Meditation is not supposed to be a forceful strenuous exercise. Consider the steps above to be guidelines for adapting to your walk, rather than rules to follow. There is no minimum or maximum time that you should practice walking mediation for.

Listen to your body to determine how long you would like to practice this mindfulness exercise. In today’s modern world, you might struggle to find time to implement this practice, but as little as 5 minutes could be beneficial in improving your overall well-being.

Meditation tips

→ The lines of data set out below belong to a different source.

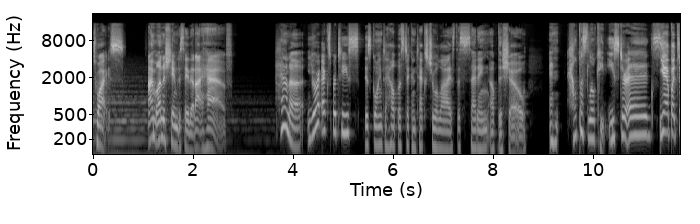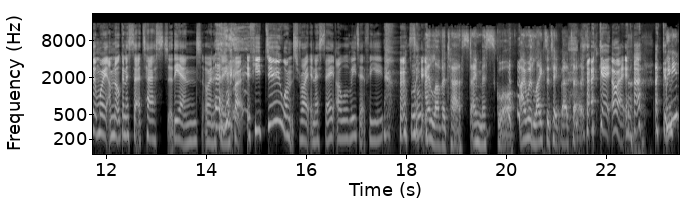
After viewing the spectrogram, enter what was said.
Twice. I'm unashamed to say that I have. Hannah, your expertise is going to help us to contextualize the setting of the show and help us locate Easter eggs. Yeah, but don't worry, I'm not going to set a test at the end or anything. but if you do want to write an essay, I will read it for you. so. I love a test. I miss school. I would like to take that test. okay, all right. We need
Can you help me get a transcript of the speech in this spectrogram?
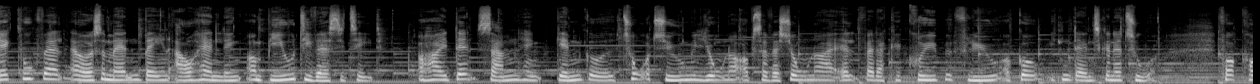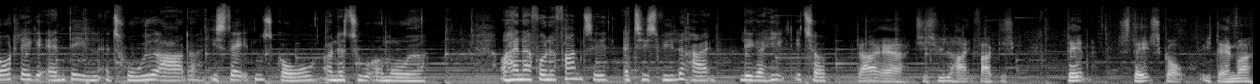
Erik Bugvald er også manden bag en afhandling om biodiversitet, og har i den sammenhæng gennemgået 22 millioner observationer af alt, hvad der kan krybe, flyve og gå i den danske natur, for at kortlægge andelen af truede arter i statens skove og naturområder. Og han har fundet frem til, at Tisvilde Hegn ligger helt i top. der er Tisvilde Hegn faktisk den statsskov i Danmark,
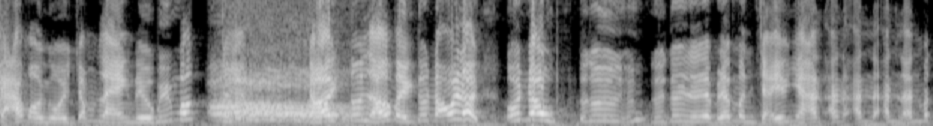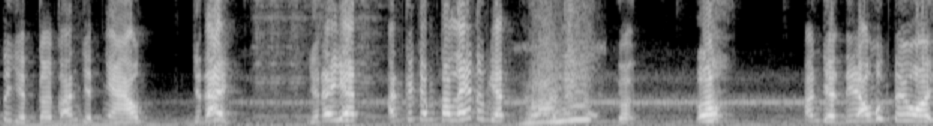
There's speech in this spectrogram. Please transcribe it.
cả mọi người trong làng đều biến mất. Trời, trời, tôi lỡ miệng tôi nói rồi. Ôi no để, để, mình chạy vào nhà anh anh anh anh anh mới tới dịch coi có anh dịch nhà không? Dịch đây dịch đây dịch anh có trong toilet không dịch. Trời ơ anh dịch đi đâu mất tiêu rồi?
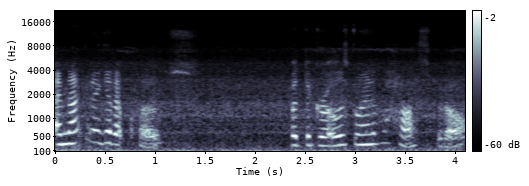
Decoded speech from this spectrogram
I'm not gonna get up close, but the girl is going to the hospital.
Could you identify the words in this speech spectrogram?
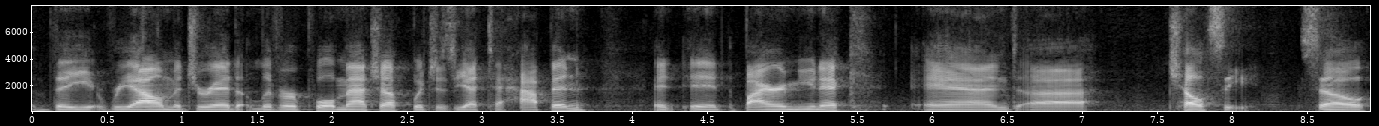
the Real Madrid Liverpool matchup, which is yet to happen, in, in Bayern Munich and uh, Chelsea. So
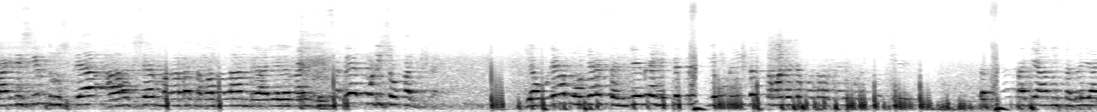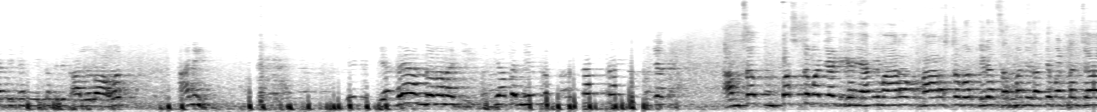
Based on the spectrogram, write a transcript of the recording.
कायदेशीर दृष्ट्या आरक्षण मराठा समाजाला मिळालेलं नाही. ही सगळ्यात मोठी शोकांतिका आहे. एवढ्या मोठ्या संख्येनं एकत्रित येऊनही जर समाजाच्या पत्रात काही म्हणत नसेल तर त्यासाठी आम्ही सगळे या ठिकाणी एकत्रित आलेलो आहोत. आणि एक वेगळ्या आंदोलनाची म्हणजे आता नेमकं सरकार काय कर- म्हणजे आमचं स्पष्ट मत या ठिकाणी. आम्ही महारा महाराष्ट्रभर फिरत सन्मान्य दाते पाटलांच्या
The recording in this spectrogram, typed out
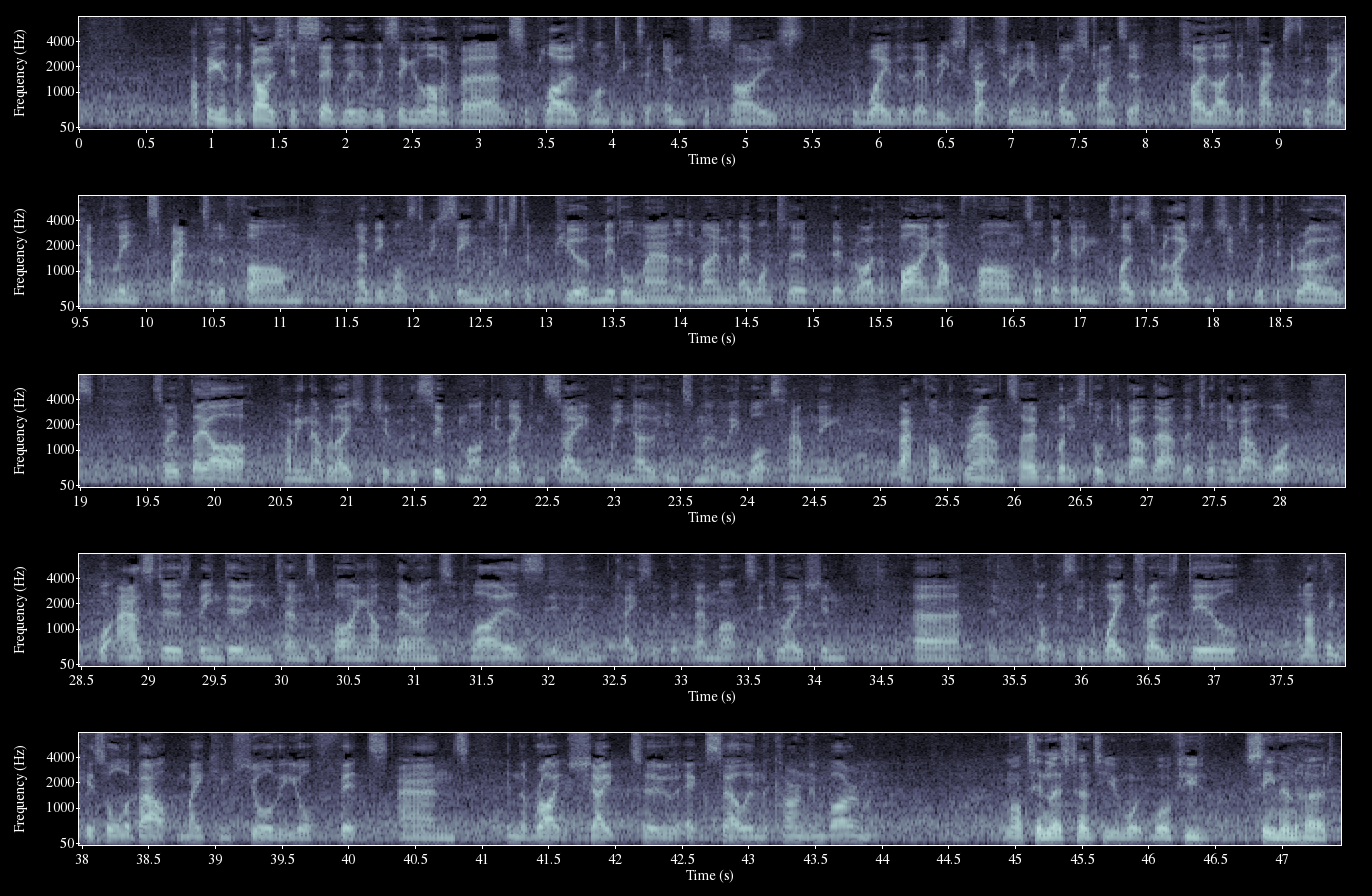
I think the guys just said we're, we're seeing a lot of suppliers wanting to emphasise the way that they're restructuring. Everybody's trying to highlight the fact that they have links back to the farm, Nobody wants to be seen as just a pure middleman at the moment. They want to, they're either buying up farms or they're getting closer relationships with the growers. So if they are having that relationship with the supermarket, they can say, we know intimately what's happening back on the ground. So everybody's talking about that. They're talking about what what ASDA has been doing in terms of buying up their own suppliers in, in case of the Fenmarc situation, uh, the, obviously the Waitrose deal. And I think it's all about making sure that you're fit and in the right shape to excel in the current environment. Martyn, let's turn to you. What, what have you seen and heard?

  • Be comfortable with discomfort: at first, meditation may feel unfamiliar. You may find yourself experiencing negative thoughts, restlessness, and frustration, wondering if you’re “doing it correctly.” Rather than trying to push these emotions aside, notice them and allow them to come and go until you find a comfortable meditation practice that feels right for you.
  • Start early: try to begin your morning with a walking meditation. This way, you will start your day relieving your body of cortisol (stress hormone) while also feeling mindful and refreshed for the day ahead. By doing your walking meditation early in the day, you ticked it off your to-do list and healthily started your day.
  • Be creative about location: because meditation is not limited to a certain place, it can be practiced anywhere at any time. Switching up your location enables you to take in new surroundings, which can broaden your consciousness.
  • Be open-minded: resist the urge to label each meditation walk as “good” or “bad.” Judging each practice can result in meditation feeling like a chore or a task that can be mastered. Rather, shift your perspective to see each mediation practice as a self-awareness exercise beneficial to your overall well-being.

Related questions

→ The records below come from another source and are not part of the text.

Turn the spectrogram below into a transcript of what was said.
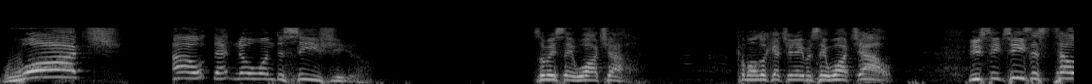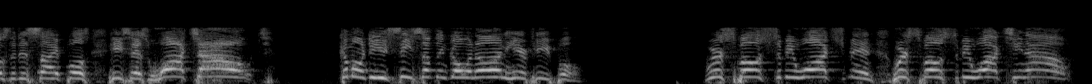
Watch out that no one deceives you. Somebody say, Watch out. Come on, look at your neighbor and say, Watch out. You see, Jesus tells the disciples, He says, Watch out. Come on, do you see something going on here, people? We're supposed to be watchmen. We're supposed to be watching out.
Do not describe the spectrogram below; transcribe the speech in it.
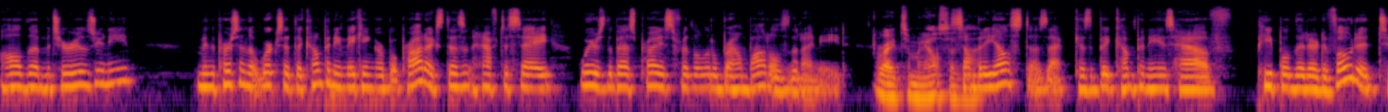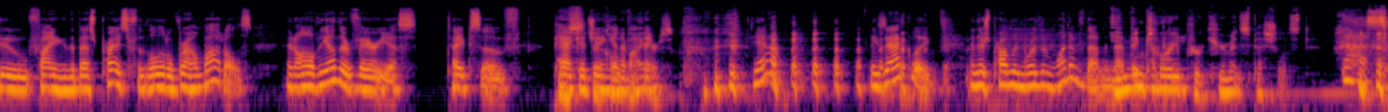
all the materials you need? I mean, the person that works at the company making herbal products doesn't have to say, Where's the best price for the little brown bottles that I need? right. Somebody else says Somebody else does that because the big companies have people that are devoted to finding the best price for the little brown bottles and all the other various types of that. Packaging and everything. Yeah, exactly. And there's probably more than one of them in that big Inventory procurement specialist. Yes.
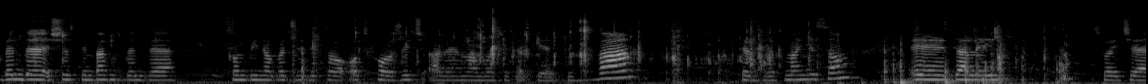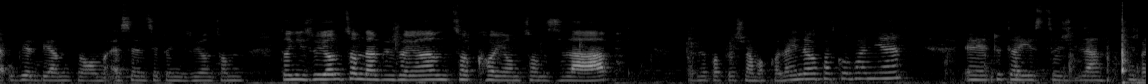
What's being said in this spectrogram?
Będę się z tym bawić, będę kombinować, żeby to otworzyć, ale mam właśnie takie dwa. też w Rossmanie są. E, dalej, słuchajcie, uwielbiam tą esencję tonizującą, tonizującą, nawilżająco kojącą z lab. Także poprosiłam o kolejne opakowanie. E, tutaj jest coś dla chyba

Is it better to meditate while walking or meditate sitting down?

Meditation while walking enables you to exercise while being mindful, which may enable you with the ability to be mindful in any situation. Meditation while walking also has physical benefits arising from the physical activity accompanying the meditation which seated meditation does not. However, seated meditation can bring about a greater sense of tranquility as it is a calming low movement quiet experience.

Both seated and walking meditations are of great benefit, and you can choose between the two based on personal preferences.

Can you meditate while exercising?

You can meditate while exercising. Meditating while exercising is very similar to meditating while walking. Although you might work up more of a sweat while exercising, most of the benefits and considerations applicable to meditating while walking apply to meditating while exercising as well.

What should you not do during meditation?

Avoid expecting a particular outcome from your meditation practice. Having a specific outcome for your practice can make it feel like a task. This takes away from the desired effect of meditation which is relaxation. Trying too hard and having certain expectations can result in you feeling like mediation is a chore.

Enter your meditation practice with positive intentions to bring yourself in tune with the present moment regardless of the outcome.

Can I meditate while listening to music?

Meditating while listening to soft music in the background may allow you to mediate better as it can improve your cognitive abilities and provide a sense of tranquility. However, in some instances music may be a distraction preventing you from being able to be aware and attentive which may affect your meditation experience.

Conclusion

Meditating while walking can be very beneficial for your overall health and well-being. At first, it may be difficult to remain present during your walking mediation, but try not to be too hard on yourself. There is no perfect meditation, it’s all about being conscious and meeting yourself where you’re at. Every meditation session will be different, but all the more enlightening as you tap into your consciousness and soak in your surroundings.